When I was a kid, I never had dreams of what I wanted to be when I grew up. I somehow think I lack a bit in the imagination realm. I love to read fiction and fantasy, so I guess I live vicariously through other people's imaginations. In any case, this means that I never really dreamt of being an astronaut or a princess or a doctor or anything. So if you have no real dreams, how do you choose to become ... whatever you become as an adult?
When I was in college, I started out as an "international business" major. What IS that? I didn't know then and I still don't now. I think I liked the "international" in the name. In any case, I majorly messed up my statistics class and hated taking economics, so I dumped that major when I changed universities. (For the record, I started at the University of San Francisco and ended up at California State University, Northridge. Going to a state school is waaay cheaper than a private Catholic university.)
At CSUN, I started in as a math major. Yeah, I'm pretty good at math, like algebra and trigonometry. What I totally suck in is geometry. So the hardest class I took in college was Calculus, which is half algebra and half geometry. Pretentious students in my class would pipe up with the correct answers and when the teacher would ask how they got the answer, they'd say things like "well, that's obviously an isosceles triangle" (sounding in my memory like Thurston Howell III). Blech. Definitely not where my "skillz" were at. Thus a change in majors to Computer Science.
Now back in those days (we're talking the days just at the end of the punch card era and starting the [gasp!] dot matrix era) Comp Sci was mostly a male dominion. So I had lots of guy friends who could help me with my homework, because honestly? I'm not a programmer at heart. I could never see the illogical things I was writing when I wrote wee little programs. (I do realize now, though, that since I've been working with computers since the early '80s, I'm a damn good computer USER.) Comp Sci as a major lasted about ... two years, I think. Then I realized that I'm just not good enough to get a degree in this field. Too stressful trying to write programs.
What to do, what to do? ("Put some mustard in your shoe, drive a nail through your foot, fill your stocking full of soot" ... sorry, I digress. That was a little thing my sister taught me when I was a kid. OOOH! I just Googled this and it's a poem by Shel Silverstein!! I rock!) I looked at all the classes I was taking (many were general ed classes) and I discovered that I was pretty darn good at German. Now I took German because it's similar to Dutch (a language I grew up speaking) and I figured "easy A!". It kind of was, so I kept taking the classes. Finally, I just claimed German as my major and after 6 years in college (which included a summer stint working in the German-speaking part of Switzerland and a year of "study abroad" in Germany), I finally got my BA in German.
Uh ... now what? I briefly toyed with the idea of being a university professor, teaching German to willing little students. HA! I taught a "German for travelers" type of class for a place called the Learning Tree (one of those 8-week, adult interest classes) and I loathed it. One of my students even told me (via the end-of-class survey) that they wished they'd learned something. Nice. Thus, teaching was not for me.

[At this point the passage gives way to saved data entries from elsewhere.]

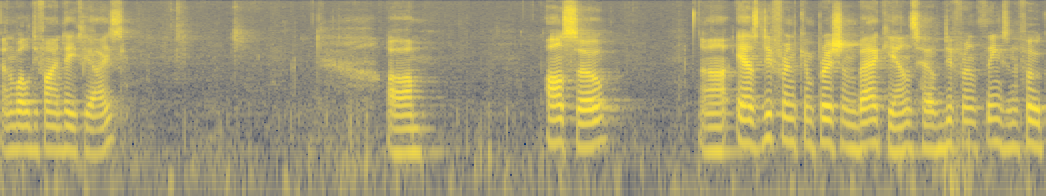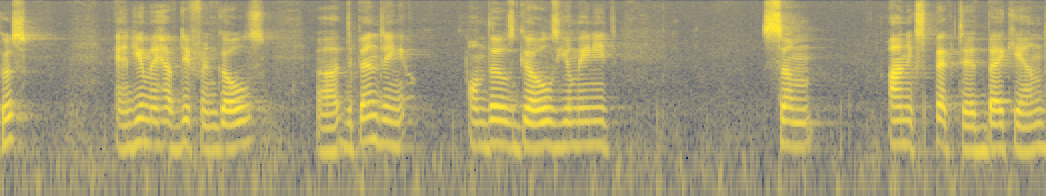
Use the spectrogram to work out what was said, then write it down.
and well-defined APIs. Um, also, uh, as different compression backends have different things in focus, and you may have different goals, uh, depending on those goals, you may need some unexpected backend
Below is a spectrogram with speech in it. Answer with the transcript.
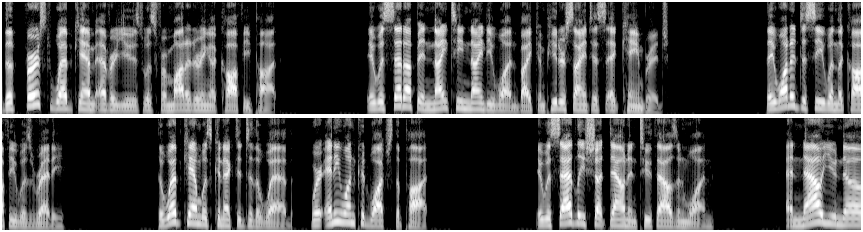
The first webcam ever used was for monitoring a coffee pot. It was set up in 1991 by computer scientists at Cambridge. They wanted to see when the coffee was ready. The webcam was connected to the web, where anyone could watch the pot. It was sadly shut down in 2001. And now you know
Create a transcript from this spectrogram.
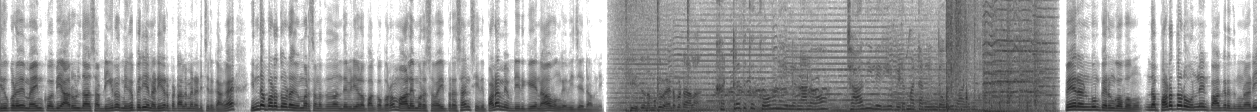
இது கூடவே மைம் கோபி அருள்தாஸ் அப்படிங்கிற ஒரு மிகப்பெரிய நடிகர் பட்டாலுமே நடிச்சிருக்காங்க. இந்த படத்தோட விமர்சனத்தை தான் இந்த வீடியோவில் பார்க்க போகிறோம் மாலை முரசு வை பிரசன்ஸ் இது படம் எப்படி இருக்கு? நான் உங்கள் விஜய் டாமினிக். இது நமக்கு வேண்டப்பட்ட ஆளா? கட்டுறதுக்கு கோவணம் இல்லைனாலும் ஜாதி வெறியை விட மாட்டாங்க இந்த ஊர் ஆளுங்க பேரன்பும் பெருங்கோபமும். இந்த படத்தோட ஒன்லைன் பார்க்கறதுக்கு முன்னாடி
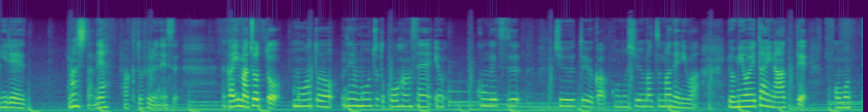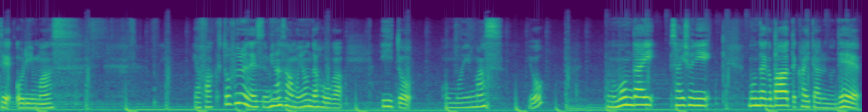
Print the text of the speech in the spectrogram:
見れましたねファクトフルネス。なんか今ちょっともうあとねもうちょっと後半戦今月中というかこの週末までには読み終えたいなって思っておりますいやファクトフルネス皆さんも読んだ方がいいと思いますよ。この問題最初に問題がバーって書いてあるので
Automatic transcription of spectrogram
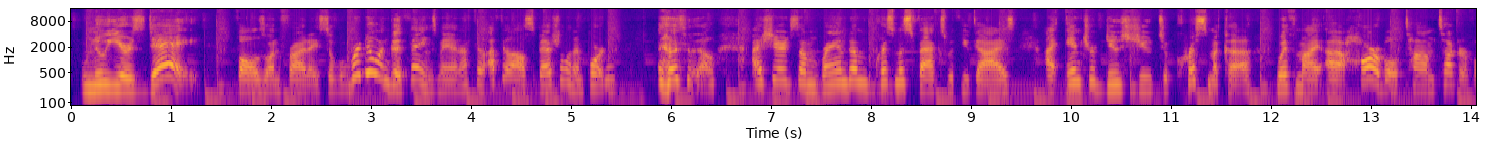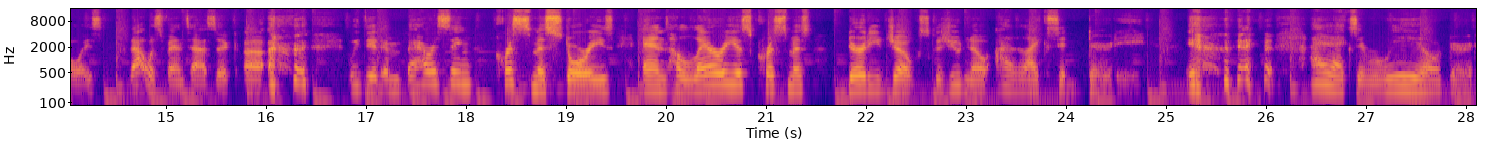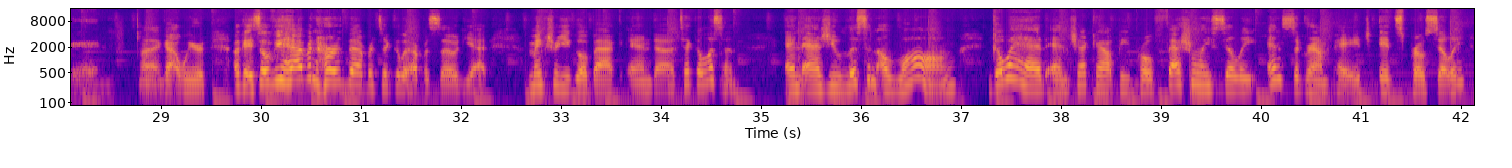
New Year's Day falls on Friday. So we're doing good things, man. I feel I feel all special and important. so I shared some random Christmas facts with you guys. I introduced you to Chrismukkah with my uh, horrible Tom Tucker voice. That was fantastic. Uh, we did embarrassing Christmas stories and hilarious Christmas dirty jokes because you know I likes it dirty. I likes it real dirty. That got weird. Okay, so if you haven't heard that particular episode yet, make sure you go back and uh, take a listen. And as you listen along, go ahead and check out the Professionally Silly Instagram page. It's Pro Silly.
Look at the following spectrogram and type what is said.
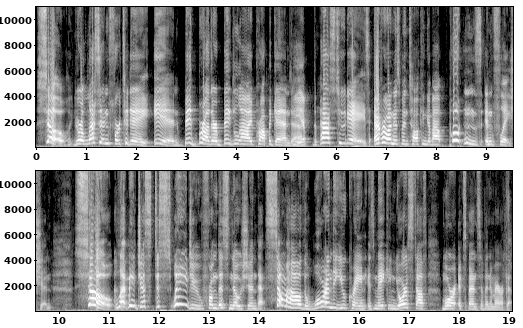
So, your lesson for today in Big Brother, Big Lie propaganda. Yep. The past two days, everyone has been talking about Putin's inflation. So, let me just dissuade you from this notion that somehow the war in the Ukraine is making your stuff more expensive in America.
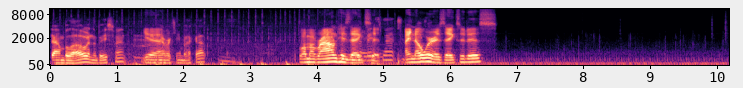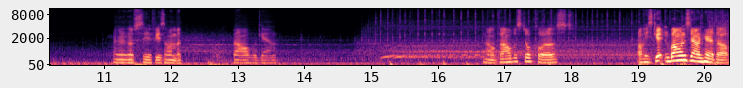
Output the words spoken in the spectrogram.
Down below in the basement. Yeah. He never came back up. Well, I'm around his exit. I know where his exit is. I'm gonna go see if he's on the valve again. No, valve is still closed. Oh, he's getting bones down here though.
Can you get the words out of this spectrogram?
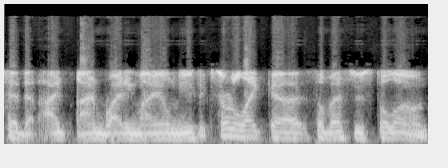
said that I, I'm writing my own music, sort of like uh, Sylvester Stallone.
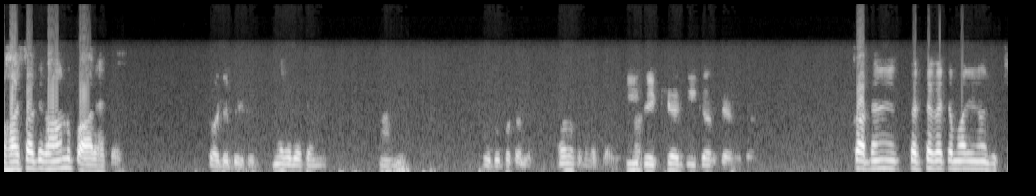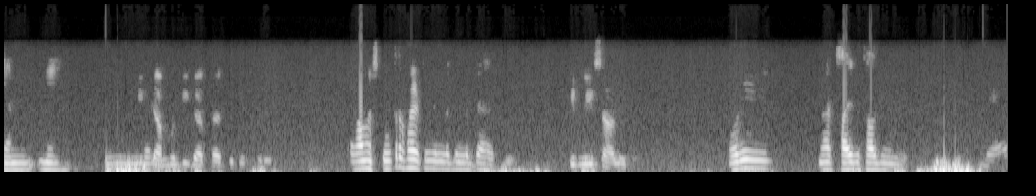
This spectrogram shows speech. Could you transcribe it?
ਉਹ ਹਸਪਤਾਲ ਦੇ ਗਾਂ ਨੂੰ ਪਾ ਰਹੇ ਤੇ। ਤੁਹਾਡੇ ਬੇਟੇ ਮੇਰੇ ਬੇਟੇ ਨੂੰ। ਹਾਂਜੀ? ਉਦੋਂ ਪਤਾ ਲੱਗਾ? ਉਹਨੂੰ ਪਤਾ ਲੱਗਿਆ ਕੀ ਦੇਖਿਆ ਕੀ ਕਰ ਰਿਹਾ ਉਹਦਾ ਘਰਦਿਆਂ ਨੇ ਕੱਟੇ ਕੱਟੇ ਮਾਰੀ ਨਾ ਦੇਖਿਆ ਨਹੀਂ। ਕੀ ਕੰਮ ਕੀ ਕਰਦਾ ਸੀ ਗੁਰਪ੍ਰੀਤ? ਕੰਮ ਸਕੂਟਰ ਫੈਕਟਰੀ ਦੇ ਲੱਗੇ ਲੱਗਾ ਹੋਇਆ ਸੀ। ਕਿੰਨੀ ਸਾਲ ਦੀ? ਉਹਦੀ ਮੈਂ 28 ਕੁ ਸਾਲ ਦੀ ਉਮਰ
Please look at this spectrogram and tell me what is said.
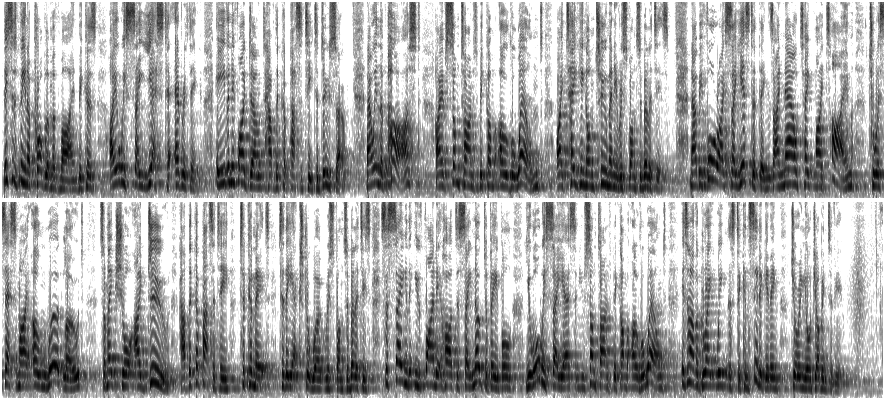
this has been a problem of mine because I always say yes to everything, even if I don't have the capacity to do so. Now, in the past, I have sometimes become overwhelmed by taking on too many responsibilities. Now, before I say yes to things, I now take my time to assess my own workload to make sure I do have the capacity to commit to the extra work responsibilities. So, saying that you find it hard to say no to people, you always say yes, and you sometimes become overwhelmed is another great weakness to consider giving during your job interview.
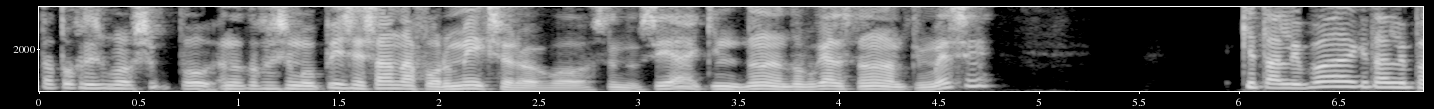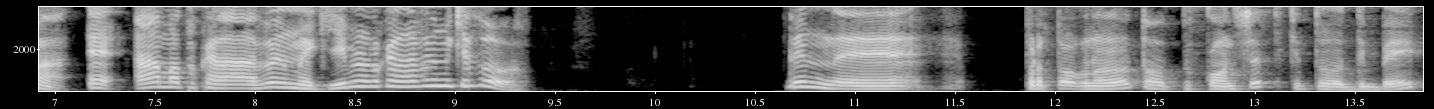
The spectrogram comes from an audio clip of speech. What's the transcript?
να το, χρησιμο, να το χρησιμοποιήσεις σαν αφορμή, ξέρω εγώ, στην ουσία, κινητό να το βγάλεις τον ένα από τη μέση και τα λοιπά και τα λοιπά. Ε, άμα το καταλαβαίνουμε εκεί, πρέπει να το καταλαβαίνουμε και εδώ. Δεν είναι πρωτόγνωρο το, το concept και το debate.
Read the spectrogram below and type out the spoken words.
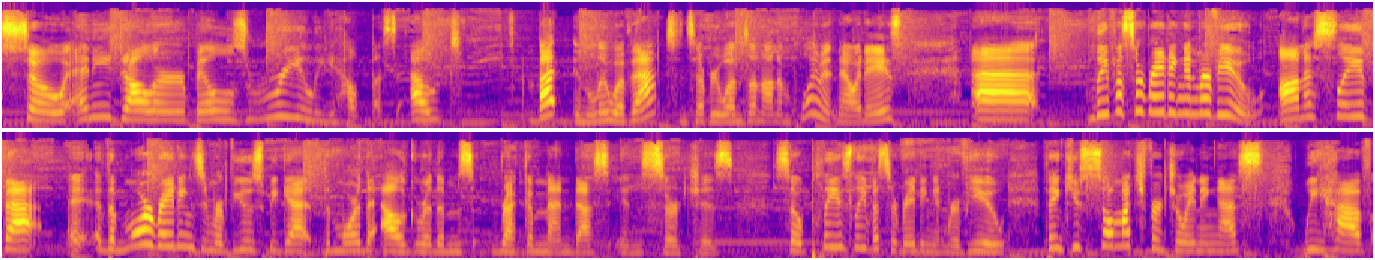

The big question for me, and I guess a zillion other people in the world, is what do you after college? I mean, I had a degree that wasn't good for a lot of things, so how do I earn a living? In my case, you start out by signing up with a temp agency. I then got a receptionist job at a company, which lead to an executive secretary position with a printing company. I got this last job because I spoke German ... hot damn! I actually could put my college degree to a bit of use. The printing company was owned by a German conglomerate, and the president was a German who wrote lots o' letters "auf deutsch". This was actually a good move for me, as I was able to move out of being a secretary into a customer service position.
Over the years, customer service morphed into what people today call "project management" or "program management". Now I'm a program manager. Basically, I'm a super-duper anal retentoid who can organize the shit out of just about anything, and good program managers do exactly that. I admit that I'm very, very good at my job and people really like how I manage my work. I don't necessarily get along with everyone, but I know my stuff.
Organizing apparently comes naturally to me, because I organize all sorts of things at home, too. I pay our bills on a regular schedule, I keep receipts and shit like that, even the spices in my pantry are in alphabetical order. Sometimes being anal retentive is a curse, too. It means that I organize all our vacations, so it's never really a true "rest" for me, because I'm always wondering what the next thing is that I have to remember. I admit that kind of sucks, but at least I get to go on vacation. Lots of people end up staying at home when they take time off. Silver linings, people, silver linings.
I guess that education doesn't always prepare you for a particular job, at least it didn't for me. What it did prepare me for is routine work, understanding how I work (for example, I work better with a deadline than without ... still do so today!), knowing my strengths and weaknesses (like the fact that I work better early in the morning than any time in the afternoon) ... things that make sense to me now as I work at my "career".